INFORMATION SHOWN
##########
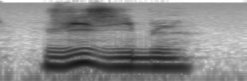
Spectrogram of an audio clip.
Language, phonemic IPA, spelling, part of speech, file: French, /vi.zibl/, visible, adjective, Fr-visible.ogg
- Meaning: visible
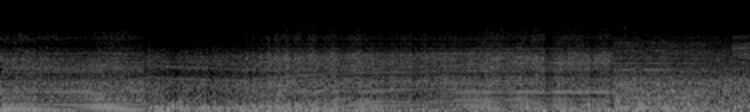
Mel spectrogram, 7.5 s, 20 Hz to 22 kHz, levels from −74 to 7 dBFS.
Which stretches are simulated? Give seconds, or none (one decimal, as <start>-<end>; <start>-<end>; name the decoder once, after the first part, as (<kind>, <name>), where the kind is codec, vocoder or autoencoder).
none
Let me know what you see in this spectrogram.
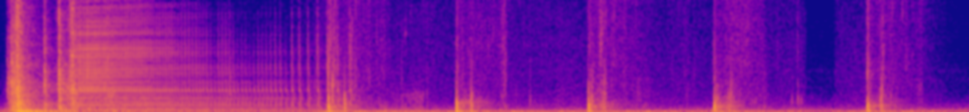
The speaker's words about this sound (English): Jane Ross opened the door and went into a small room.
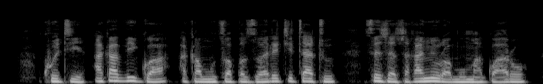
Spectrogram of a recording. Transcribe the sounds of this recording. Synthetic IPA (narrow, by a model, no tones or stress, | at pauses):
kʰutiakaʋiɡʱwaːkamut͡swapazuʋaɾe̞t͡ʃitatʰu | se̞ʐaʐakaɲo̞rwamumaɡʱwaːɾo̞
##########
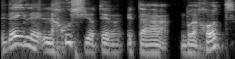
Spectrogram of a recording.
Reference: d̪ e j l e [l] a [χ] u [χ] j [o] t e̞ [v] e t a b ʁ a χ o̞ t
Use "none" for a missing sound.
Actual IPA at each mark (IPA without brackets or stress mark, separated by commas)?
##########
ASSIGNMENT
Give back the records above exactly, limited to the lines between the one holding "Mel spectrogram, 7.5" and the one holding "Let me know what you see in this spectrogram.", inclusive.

TASK OUTPUT
Mel spectrogram, 7.5 s, 20 Hz to 22 kHz, levels from −74 to 7 dBFS.
Which stretches are simulated? Give seconds, or none (one decimal, as <start>-<end>; <start>-<end>; name the decoder once, after the first part, as (<kind>, <name>), where the kind is codec, vocoder or autoencoder).
none
Let me know what you see in this spectrogram.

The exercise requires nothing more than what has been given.